The point of this sign is that the people in general during Noah’s day did not know the significance of the time in which they were living, nor the events which would soon come to pass. They did not know, that is, until the calamity of the Flood was upon them. Noah knew, however, as did his family, for they believed what God had told them. He was a “preacher of righteousness,” Peter says, yet no one except his family gave heed to his words.—II Pet. 2:5

In Jesus’ prophecy quoted above, he was not speaking of the time of his arrival, but of his Second Advent presence following his arrival. God was invisibly present with Noah and supervised the entire process of building the ark and preparing for the coming flood. Likewise, we believe, Jesus is now invisibly present, unknown to mankind in general, preparing the earth as well as the people for the end of this “present evil world,” and the establishment of a “new heavens and a new earth, wherein dwelleth righteousness.” (Gal. 1:4; II Pet. 3:13) Just as Noah and his family put their faith and trust in God under most difficult circumstances, so now only the Lord’s consecrated people know of the presence of Jesus, and have confidence that he is carrying out his Father’s plans and purposes to bring about the establishment of his kingdom.

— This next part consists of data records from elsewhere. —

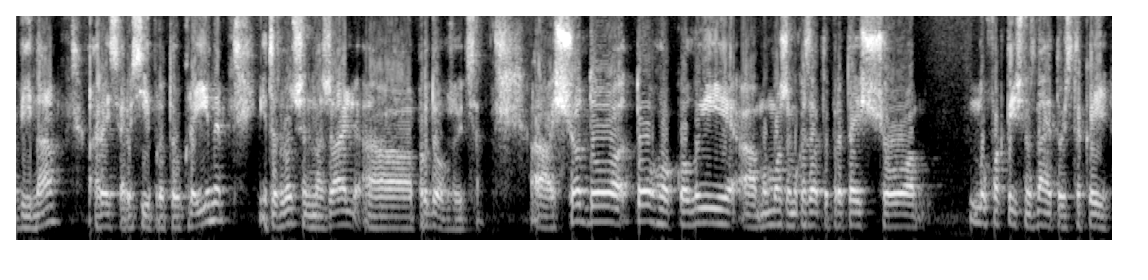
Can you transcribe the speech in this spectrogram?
війна, агресія Росії проти України, і цей злочин, на жаль, продовжується. Щодо того, коли ми можемо казати про те, що ну фактично, знаєте, ось такий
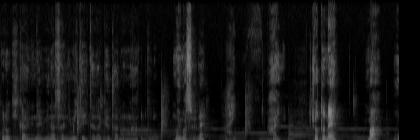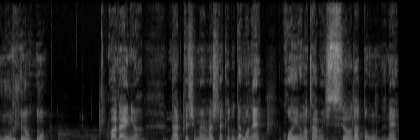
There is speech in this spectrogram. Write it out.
これを機会にね、皆さんに見ていただけたらなと思いますよね。はいはい。ちょっとね、まあ、重めのも話題にはなってしまいましたけど、でもね、こういうのも多分必要だと思うんでね、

“Watch therefore,” Jesus concludes, “for ye know not what hour your Lord doth come.” (Matt. 24:42) The thought is—watch for the signs of his invisible presence, of which the “days of Noah” is but one example. A watcher, according to the scriptural use of the term, is one who is vigilant, attentive, on the lookout and wide awake. Faithful watchers during the time of the Lord’s second presence display these qualities, because they know of the good things God has in store for mankind once the present “flood” of trouble is past. The vast majority of mankind, however, just as in the days of Noah, know not of his presence, or of his benevolent purposes.


We look forward with anticipation to God’s glorious kingdom soon to come. It will result in the betterment of man physically, morally, and spiritually, to an extent not experienced since our first parents fell from perfection. In fact, it is perfection that will be the grand result of this new day. Though a gradual work, it will surely be accomplished for all the willing and obedient. “So shall my word be that goeth forth out of my mouth,” God says. “It shall not return unto me void, but it shall accomplish that which I please, and it shall prosper in the thing whereto I sent it.”—Isa. 55:11

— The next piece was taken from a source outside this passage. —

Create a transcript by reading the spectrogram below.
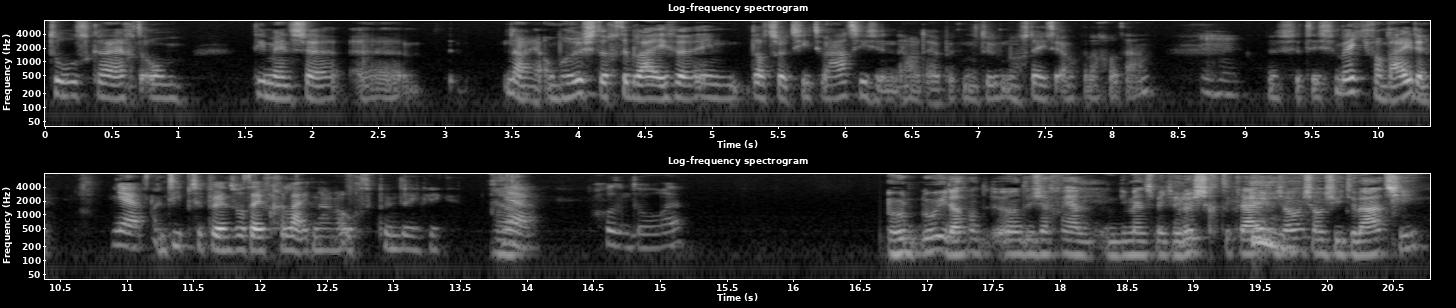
tools krijgt om die mensen, uh, nou ja, om rustig te blijven in dat soort situaties. En nou, daar heb ik natuurlijk nog steeds elke dag wat aan. Mm -hmm. Dus het is een beetje van beide. Ja. Een dieptepunt wat heeft geleid naar een hoogtepunt, denk ik. Ja, ja goed om te horen. Hoe doe je dat? Want, want u zegt van ja, die mensen een beetje rustig te krijgen zo, in zo'n situatie.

It is our present duty and privilege as footstep followers of the Lord to “Preach the word: be instant in season, out of season.” (II Tim. 4:2) We are to continue to preach the “gospel of the kingdom” as a “witness unto all nations.” (Matt. 24:14) Though most do not have hearing ears at the present time, mankind’s “day of visitation” will soon come, in which all eyes and ears will be open to the glorious character, plans, and purposes of our loving God, and he will be glorified by all. (I┬áPet. 2:12) Concerning this time, God said through the Prophet Jeremiah, “They shall all know me, from the least of them unto the greatest of them.”—Jer. 31:34

We have learned from our consideration of this subject that the thought of spring brings to our mind the hope of renewal and recovery. So it will be, by the grace of God, for the present weary, sin-sick, and dying world of mankind, as we look forward to the springtime of God’s kingdom. The salvation that God has promised for his groaning creation is to bring about full recovery—not merely a temporary fix to limited problems. It will be a new arrangement, with no influence from man’s great adversary, Satan, for he will be bound. (Rev. 20:1,2) We quote this kingdom promise from the prophet: “An highway shall be there, and a way, and it shall be called The way of holiness; … the redeemed shall walk there: And the ransomed of the Lord shall return, and come to Zion with songs and everlasting joy upon their heads: they shall obtain joy and gladness, and sorrow and sighing shall flee away.” (Isa. 35:8-10) Most assuredly, this will be a glorious and perfect spring!